[Because I am a big dork, this has been sitting in my drafts for a long time, since apparently I clicked "Save" instead of "Publish" or something. What fun!]
A little less than a year ago, beltzner and I met with a few people at Seneca College about a project that some students were about to undertake. The details of the project are themselves pretty interesting, but the really valuable takeaway for me turned out to be a connection with Prof. Dave Humphrey and others at Seneca who are interested in really baking open source work, technology, communities and principles into the educational experience.
Since that fateful day, we’ve embarked on a number of pretty exciting projects with Seneca, such as their hosting of hardware for development of MDC and AMO work, test environments, some pretty awesome buildbot hacking, multi-compiler support for distcc, and APNG support.
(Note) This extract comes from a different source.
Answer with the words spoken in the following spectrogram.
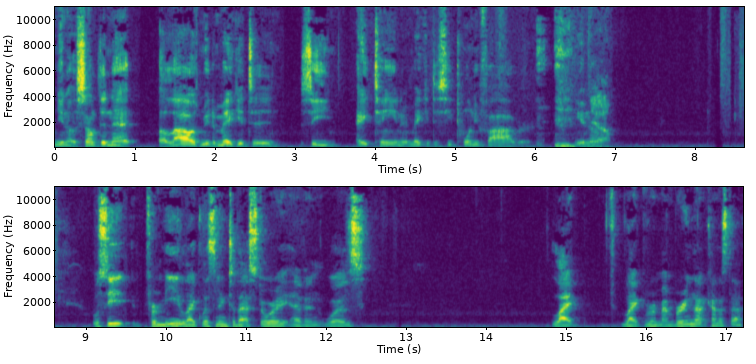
you know, something that allows me to make it to see 18 or make it to see 25 or, you know. Yeah. Well, see, for me, like listening to that story, Evan was like, like remembering that kind of stuff.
And, of course, the most excellently righteous “Topics in Open Source” course, which Dave is teaching for the first time this term, and in which I have been joined by several Mozilla compatriots in miseducating eager students about topics many and varied. As with most interesting things, it has not been all flowers and roses — entering our community can be daunting for even the most intrepid of newbies — but I think that some great stuff has and will come of it. The amount of energy and enthusiasm there is just ridiculous, and as a wiser man would have predicted I’m having a hard time keeping up with the students. Ah, to be young again.
A little more than a week from now, on October 26th and 27th, Mozilla is co-sponsoring Seneca’s Free Software and Open Source Symposium. A generous handful of Mozillians will be in attendance or speaking, and I predict ample opportunity to talk with Dave and his fellow crazy people about what they’re doing, what’s working so far, what we could try next, and how to get involved in whatever way strikes your fancy. The lineup of speakers looks pretty great, present company excepted of course, and it’s hard to imagine a better way to spend $20 of your open-source-self-education budget. Hope to see you there!